Peshawar woke us up last week. This time, tears of love for the lives lost would not suffice. The nation seems to have put its foot down and so have the armed forces of Pakistan. The only one out of step with this national resolve against the terrorists is the pampered brat of democracy.

This was bound to be. The stunted six-year old sapling of democracy has failed to sprout any new leaves even when it comes to basic tasks of governance. In fact, the rot generated by our political leaders has gotten worse, with serious real-time consequences for the public. This over-protected sapling that refuses to growis unlikely to bear any fruit in this time of war.

Conversely, our democracy project is proving to be a big drag on the initiative against terrorists. It is a pampered over-weight six-year old that our soldiers must carry in their arms as they fight to protect our lives from violent soulless monsters. He would be the first casualty if he refuses to walk but our democracy brat doesn’t seem to care.

Despite the loud pronouncements against terrorists by political players of every hue, it seems to be just another day at the democracy circus. Acrobats, jugglers, magicians and clowns continue their routine, with some additional sound and fury thrown in. Their rhetoric cannot hide their inaction and lack of vision. It has been a week and they are yet to act in any meaningful way.

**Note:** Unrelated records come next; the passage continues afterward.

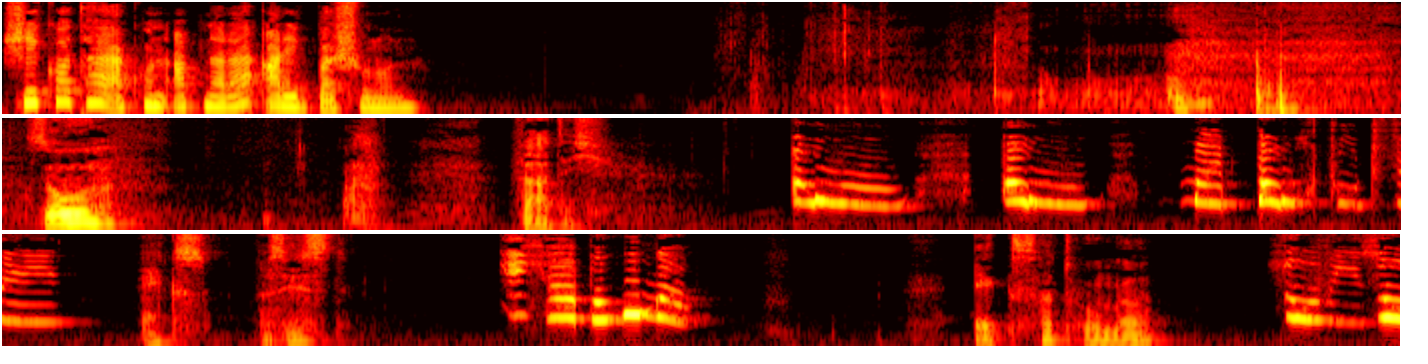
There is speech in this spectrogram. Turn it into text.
সে কথা এখন আপনারা আরেকবার শুনুন So. Fertig. Au, au, mein Bauch tut weh. Ex, was ist? Ich habe Hunger. Ex hat Hunger? Sowieso.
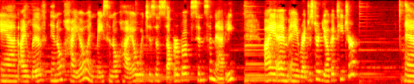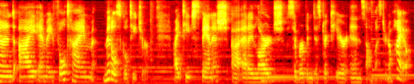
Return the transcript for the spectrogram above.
and I live in Ohio, in Mason, Ohio, which is a suburb of Cincinnati. I am a registered yoga teacher and I am a full time middle school teacher. I teach Spanish uh, at a large suburban district here in southwestern Ohio.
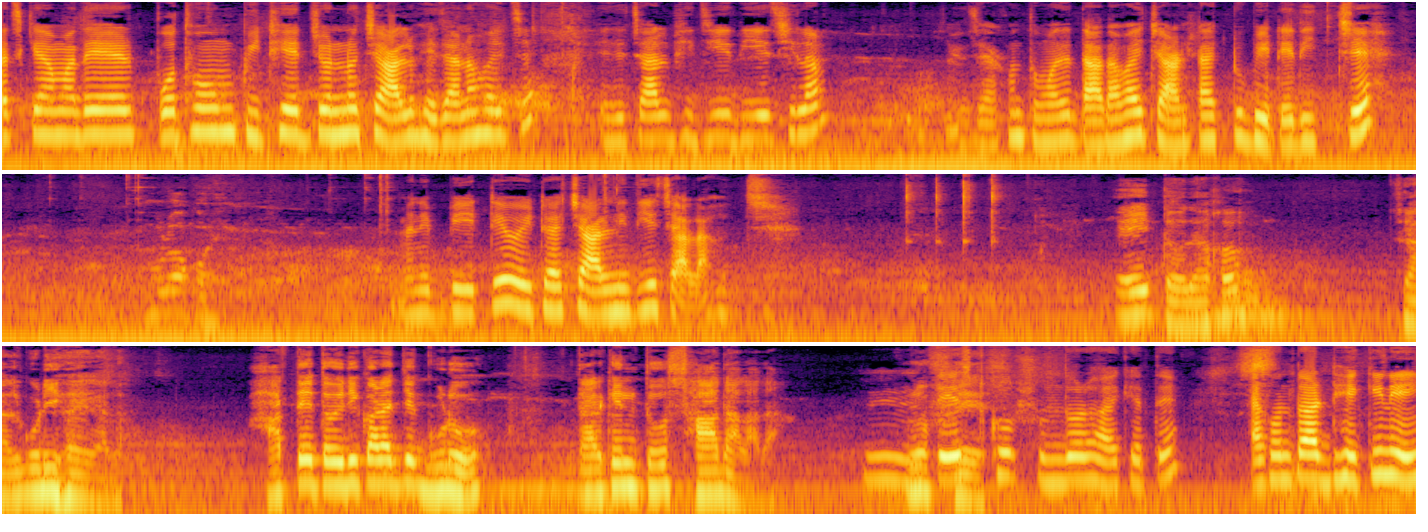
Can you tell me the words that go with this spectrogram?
আজকে আমাদের প্রথম পিঠের জন্য চাল ভেজানো হয়েছে। এই যে চাল ভিজিয়ে দিয়েছিলাম। এই যে এখন তোমাদের দাদাভাই চালটা একটু বেটে দিচ্ছে। গুঁড়ো করে। মানে বেটে ওইটা চালনি দিয়ে চালা হচ্ছে। এই তো দেখো চাল গুঁড়ি হয়ে গেল। হাতে তৈরি করার যে গুঁড়ো তার কিন্তু স্বাদ আলাদা। টেস্ট খুব সুন্দর হয় খেতে। এখন তো আর ঢেকি নেই।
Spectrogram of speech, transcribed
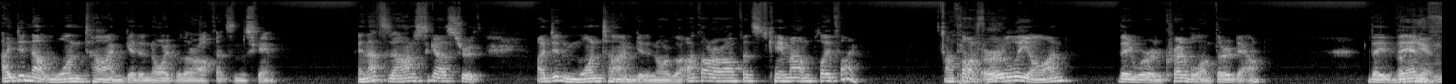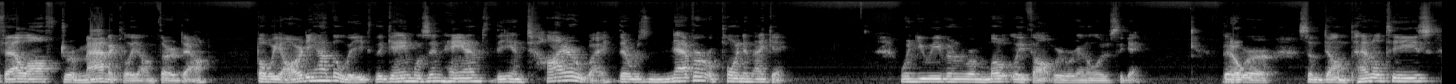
I did not one time get annoyed with our offense in this game, and that's the honest to God's truth. I didn't one time get annoyed with. I thought our offense came out and played fine. I thought fine. early on they were incredible on third down. They then Again. fell off dramatically on third down. But we already had the lead. The game was in hand the entire way. There was never a point in that game when you even remotely thought we were going to lose the game. There Nope. were some dumb penalties.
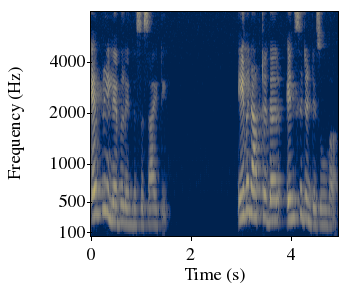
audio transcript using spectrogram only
every level in the society. Even after the incident is over,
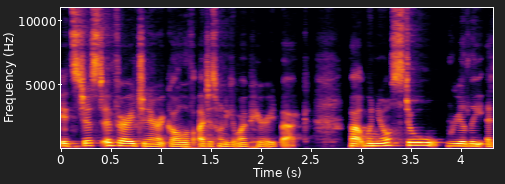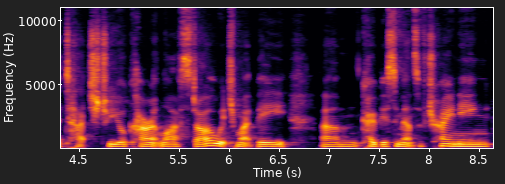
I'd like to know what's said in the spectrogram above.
it's just a very generic goal of I just want to get my period back. But when you're still really attached to your current lifestyle, which might be um, copious amounts of training,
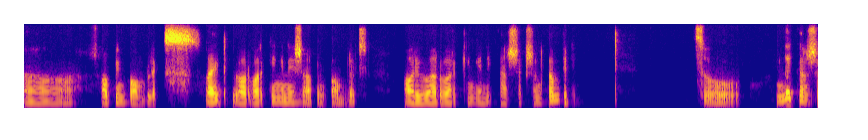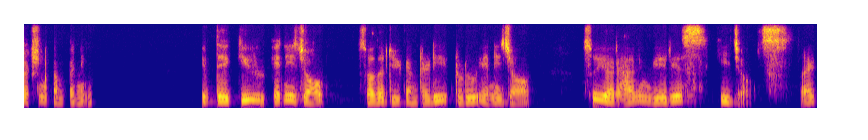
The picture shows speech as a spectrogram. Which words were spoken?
uh, shopping complex, right? You are working in a shopping complex or you are working in a construction company. So in the construction company, if they give any job so that you can ready to do any job, so you are having various key jobs, right?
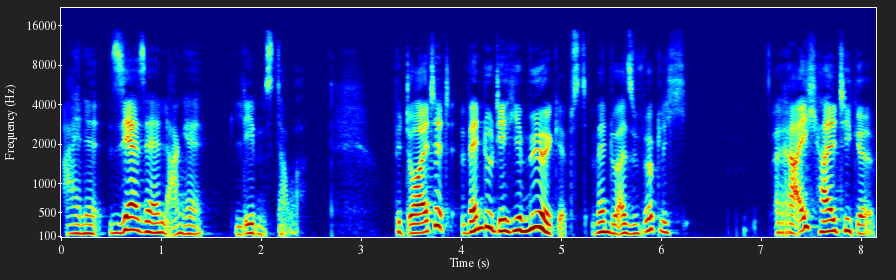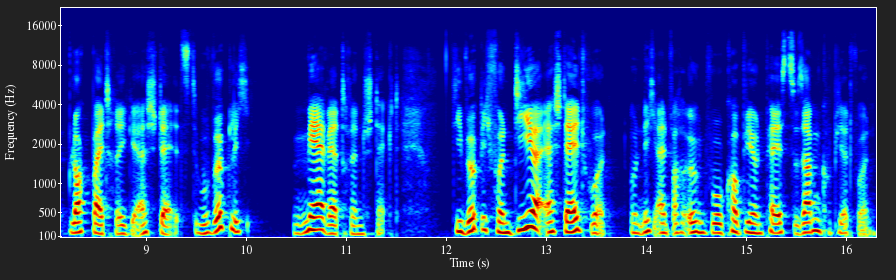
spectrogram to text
eine sehr, sehr lange Lebensdauer. Bedeutet, wenn du dir hier Mühe gibst, wenn du also wirklich reichhaltige Blogbeiträge erstellst, wo wirklich Mehrwert drin steckt, die wirklich von dir erstellt wurden und nicht einfach irgendwo Copy und Paste zusammenkopiert wurden.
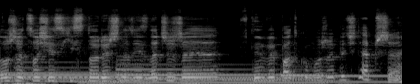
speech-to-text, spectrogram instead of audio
to, że coś jest historyczne, to nie znaczy, że w tym wypadku może być lepsze.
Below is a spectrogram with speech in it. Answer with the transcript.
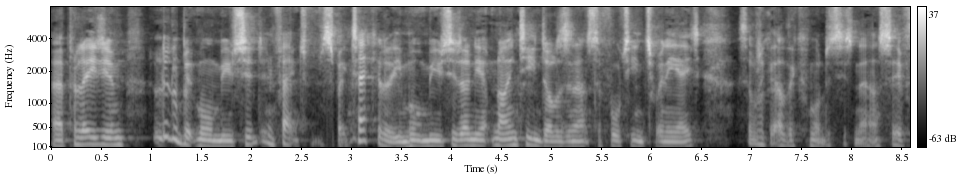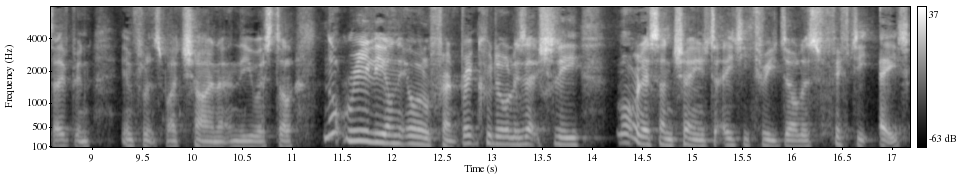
Uh, palladium a little bit more muted, in fact, spectacularly more muted, only up nineteen dollars an ounce to fourteen twenty eight. Let's have a look at other commodities now, see if they've been influenced by China and the US dollar. Not really on the oil front. Brent crude oil is actually more or less unchanged at $83.58.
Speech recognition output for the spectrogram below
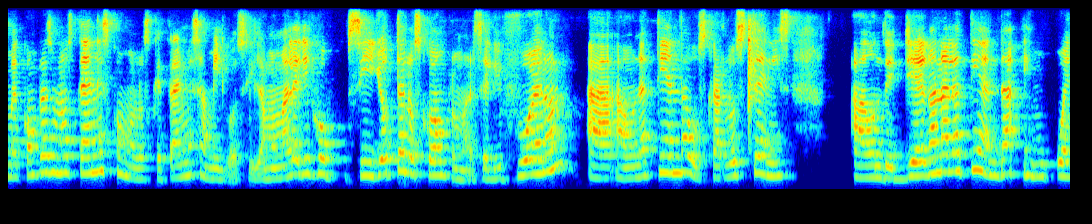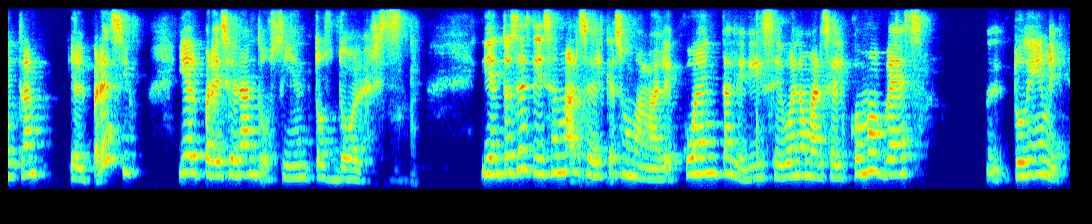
me compras unos tenis como los que traen mis amigos? Y la mamá le dijo, sí, yo te los compro, Marcel. Y fueron a, a una tienda a buscar los tenis, a donde llegan a la tienda encuentran el precio. Y el precio eran 200 dólares. Y entonces dice Marcel que su mamá le cuenta, le dice, bueno, Marcel, ¿cómo ves? Tú dime,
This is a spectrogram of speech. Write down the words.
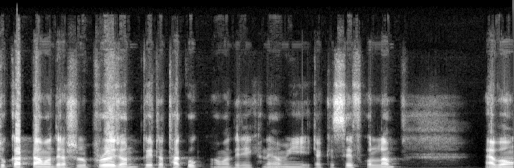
টু কার্ডটা আমাদের আসলে প্রয়োজন, তো এটা থাকুক। আমাদের এখানে আমি এটাকে সেভ করলাম এবং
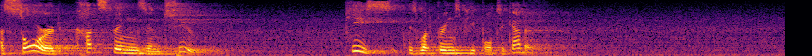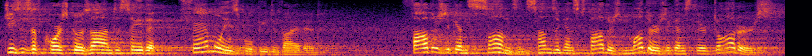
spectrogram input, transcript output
A sword cuts things in two. Peace is what brings people together. Jesus, of course, goes on to say that families will be divided fathers against sons, and sons against fathers, mothers against their daughters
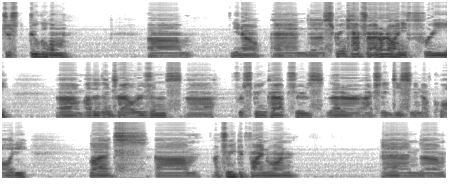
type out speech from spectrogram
just Google them um, you know, and uh, screen capture, I don't know any free, um, other than trial versions, uh, for screen captures that are actually decent enough quality. But um, I'm sure you could find one. And um,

The government is once again shy of exercising its executive authority and taking urgent measures. Unwilling to shoulder its responsibility, it is hiding behind its favorite excuse of evolving national consensus through committees and joint sessions of the parliament. We have been on that road many times and know how, after expending a lot of hot air, it all ends in an impotent whimper.

How long must we go around in circles? Do we really need another committee to find out what needs to be done? Why can’t the government start acting on the recommendations agreed upon earlier by the same leaders; cracking down on banned outfits, monitoring the madrassas, acting against hate speech and literature, enacting tougher anti-terrorism laws, speedy prosecution of arrested terrorists, improving the performance of police and coordination among intelligence agencies. It’s not surprising that the new committee has come up with the same old steps that have been recommended before but were never acted upon. When will we see the government act?

One example that illustrates the government’s non-serious attitude towards countering terrorists is the progress made on establishing the National Counter Terrorism Authority that was emphasized more than a year ago after long deliberations in the same parliament. Despite the parliamentary consensus, it is yet to be made operational. Not long ago, the Interior Minister told us rather flippantly that it could not be made operational because the government did not have the money to do it. It’s hard to believe that he could actually say that with a straight face.

After all, the money needed to make NACTA operational is not even a fraction of what the government has already spent on just one of its hare-brained projects. The Rawalpindi-Islamabad metro-bus is a shameless mockery of every rule of urban planning and it has transformed Islamabad from being one of the most beautiful capitals of the world to just another dysfunctional and polluted third world city, that too at an astronomical cost.

Surely, more than a lack of finances, it is the lack of political will on part of the government to take the bull of terrorism by its horns that has impeded the process of making NACTA functional. Even now, instead of moving on it without delay and implementing other recommendations of the parliament as reflected in its anti-terrorism policy announced with much fanfare, the government has announced yet another consultative process.

The only institution alive to the urgency of the situation is the Pakistan military. It is fighting on the ground, sacrificing lives and limbs. It has prodded the government to get its act together and take the few timid steps that it has. The new suggestions to counter terrorism, like hanging the convicted terrorists and establishment of military courts to try them, have also come from the security establishment. It is General Raheel Sharif who is seen taking concrete steps to do something about the dangerous situation while our political leaders take their sweet time, going through the motions of deliberating once again on decided matters.

Rather than helping the security agencies counter terrorists, the democracy show is helping the terrorists by enacting the noisy environment of a circus tent all over the country, an environment within which the terrorists could have a field day. By not acting against the terrorists and their supporters in our midst, by dithering and beating about the bush, the political leaders infesting the parliament are actually protecting and abetting the terrorists, giving them time to multiply their menace.

While the armed forces have succeeded in physically countering the terrorists, the political players have failed miserably in doing their part. The governments run by various political parties have done nothing to nab the supporters of terrorists who are scattered through our cities or to curb their activities. Those posing as our leaders are yet to come up with a counter-narrative that exposes the militant mercenaries for who they are. Even now, they are like a lazy clueless donkey that needs the reins to give it direction and the crack of a whip for it to move.

The worst part is that the reins of this donkey are in multiple hands, and so are the whips that make it move. Worst still, some of them are held by those waging a war against us through militant mercenaries. The danger is that just when we need this donkey to use all its power to push one way, it could just start pulling in the opposite direction. Can we trust it to pull our cart?

More importantly: Can we carry the burden of our democracy circus without undermining our ability to win this war?

The writer is a freelance columnist. He can be contacted at